Mapping your current processes, personnel, and platforms allows your team to easily identify bottlenecks, issues, and challenges for your stakeholder group to discuss and resolve. For each bottleneck, consider if the cause is a personnel, process, or platform issue. Identifying the cause of these bottlenecks will not only help to permanently solve them, but it will also help to decide what of these issues a DAM system can solve.
6. Develop SMAART Goals
Having a list of deeply understood roadblocks lends itself to quickly developing short and long-term goals for your DAM program, users, and your organization as a whole. These goals should solve the problems forever and be specific, attainable, aggressive, relevant, and time-sensitive.
7. Create a “Sandbox”
No matter what systems you currently use to manage your digital assets, take the time to create a “sandbox.” As the name suggests, it’s a place for your team to play. It can be as simple as a folder in your Dropbox account. Here, you can build a “beta” of a potential DAM system to suit your organization’s needs. Having a sandbox to play around in will give users the necessary time to consider the most important features and functionality they want and need in a DAM platform.
8. Gather Assets
To properly test and experiment in your sandbox, it needs to be populated with relevant assets. If you have the space, use your most important, high-priority assets. Consider how you would like to ideally interact with them, as well as the key information needed in the metadata to be able to search for them. Collecting your most relevant assets in one place also makes your initial migration from your current system to another platform far easier.
9. Create a Short-list

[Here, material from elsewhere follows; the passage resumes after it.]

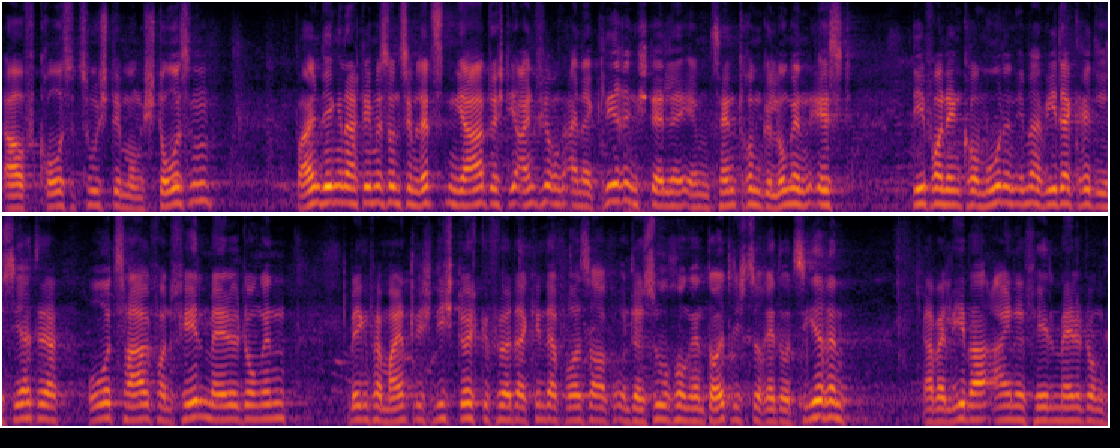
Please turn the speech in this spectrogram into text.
auf große Zustimmung stoßen. Vor allen Dingen, nachdem es uns im letzten Jahr durch die Einführung einer Clearingstelle im Zentrum gelungen ist, die von den Kommunen immer wieder kritisierte hohe Zahl von Fehlmeldungen wegen vermeintlich nicht durchgeführter Kindervorsorgeuntersuchungen deutlich zu reduzieren. Aber lieber eine Fehlmeldung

Using the feedback from users, and any data collected up to this point, create a shortlist of issues and roadblocks your organization needs the DAM to solve for. Clearly identifying the biggest pain points and then assessing a DAMs potential solution for each one will help you to better understand how a DAM best fits into your organization and where other tools and technologies are needed. DAM platforms won’t solve for everything, and creating a list of must-haves will narrow your search and also help you to better understand its overall value proposition. Once created, have your users validate it and make adjustments as needed.
10. Document Core Standards and New Workflows

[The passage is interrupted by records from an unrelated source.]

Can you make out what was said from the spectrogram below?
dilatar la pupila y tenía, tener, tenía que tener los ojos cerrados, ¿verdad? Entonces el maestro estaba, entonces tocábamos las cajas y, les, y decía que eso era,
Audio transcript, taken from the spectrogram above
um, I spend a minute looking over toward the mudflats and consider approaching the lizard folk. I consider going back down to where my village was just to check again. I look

Once your sandbox is populated and users have experimented with the assets, document all the work you’ve done. At this point, you should have feedback from users, workflows and processes clearly outlined, bottlenecks, new standards, and more. Documenting your content lifecycle and how your organization interacts and manages your assets on a regular basis will give you the information and insight you need to search for the right platform and ensure you’re prepared to ask the right questions. It will also help you to assess your DAM program success in the future. In six months, you might not even remember how long it used to take to locate a single asset. Being able to measure your DAM program’s success will ensure it’s working as intended and helping to achieve your organizational goals.
Once you’ve completed these steps, you’ll have a clearer picture of your organization’s digital asset needs and will be better situated to achieve your organization’s immediate and long term goals. In addition, you’ll have a fully functioning sandbox full of high-priority assets ready for migration to a new system. Now, all you need to do is find and implement the right DAM platform. Need help doing any of the above? Have employee bandwidth problems that outsourcing could solve? Not sure where to start looking for a DAM platform? Contact Stacks today!